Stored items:
*** Block opens ***
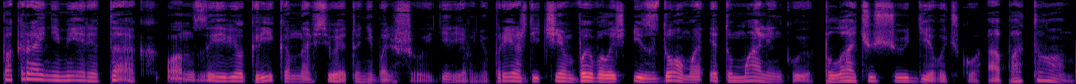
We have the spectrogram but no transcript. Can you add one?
По крайней мере, так он заявил криком на всю эту небольшую деревню, прежде чем выволочь из дома эту маленькую, плачущую девочку, а потом,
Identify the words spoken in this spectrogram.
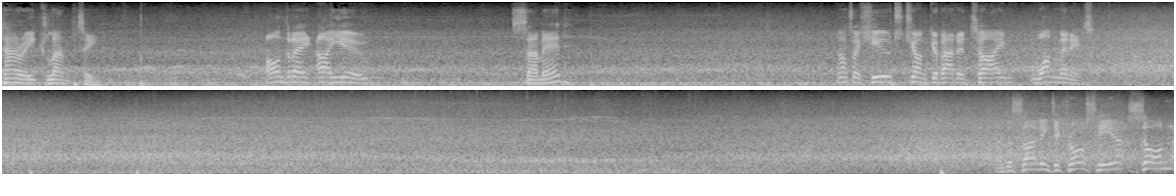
Tariq Lamptey. Andre Ayew. Samed. Not a huge chunk of added time, one minute. And deciding to cross here, Son.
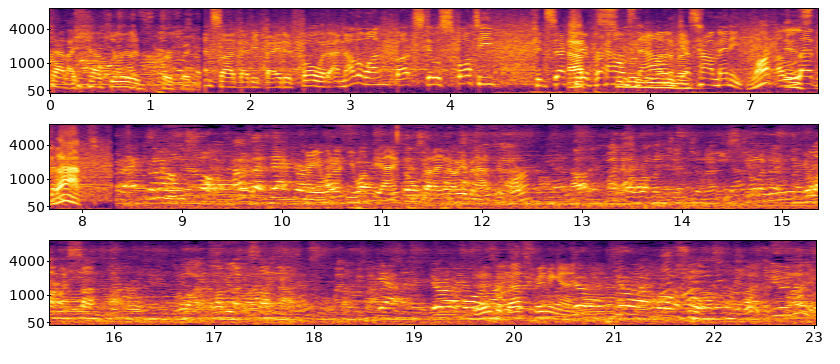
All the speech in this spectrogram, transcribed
Chad, I calculated perfect. Inside baby baited forward. Another one, but still spotty. Consecutive rounds Absolutely now, and guess how many? What is 11. that? How's that deck Okay, you want to you want the angle that I know you've been asking for? You're like my son. I love you like a son now. Yeah, you're our boy. This is the best streaming angle. You're, you're our boy. Sure. You done it?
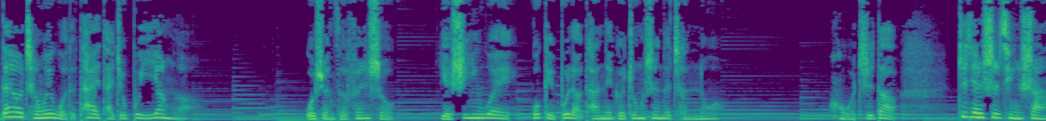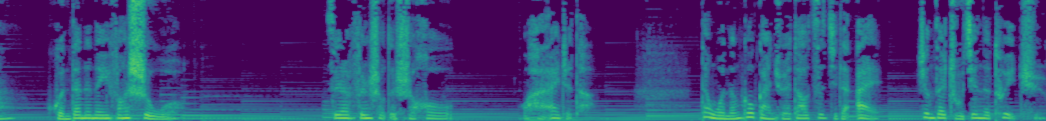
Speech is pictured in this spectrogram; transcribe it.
但要成为我的太太就不一样了，我选择分手。也是因为我给不了他那个终身的承诺。我知道，这件事情上混蛋的那一方是我。虽然分手的时候我还爱着他，但我能够感觉到自己的爱正在逐渐的褪去。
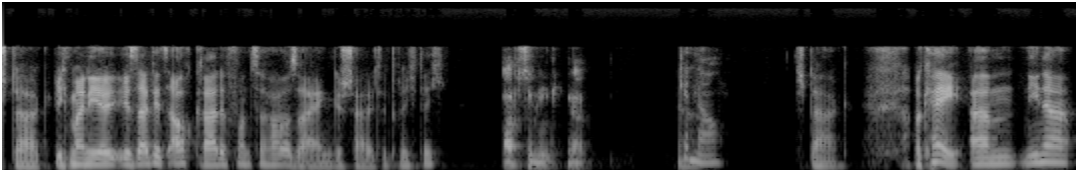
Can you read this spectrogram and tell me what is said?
Stark. Ich meine, ihr, ihr seid jetzt auch gerade von zu Hause eingeschaltet, richtig? Absolut, ja. Genau. Stark. Okay, ähm, Nina,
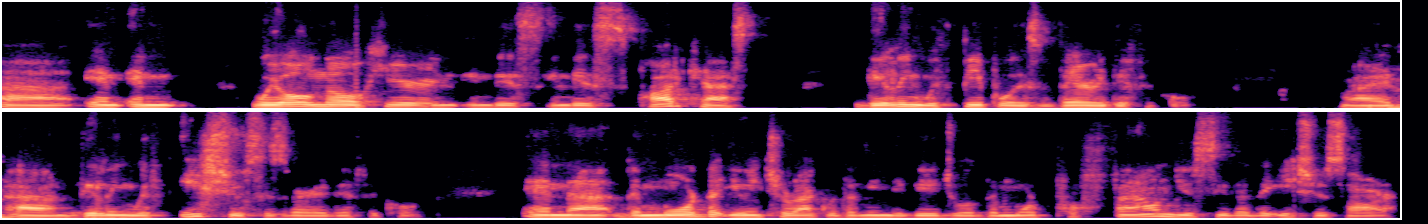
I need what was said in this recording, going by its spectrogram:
Uh, and and we all know here in, in this in this podcast, dealing with people is very difficult, right? Mm. Uh, dealing with issues is very difficult. And uh, the more that you interact with an individual, the more profound you see that the issues are.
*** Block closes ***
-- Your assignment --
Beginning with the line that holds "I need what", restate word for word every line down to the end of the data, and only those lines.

-- Response below --
I need what was said in this recording, going by its spectrogram:
Uh, and and we all know here in, in this in this podcast, dealing with people is very difficult, right? Mm. Uh, dealing with issues is very difficult. And uh, the more that you interact with an individual, the more profound you see that the issues are.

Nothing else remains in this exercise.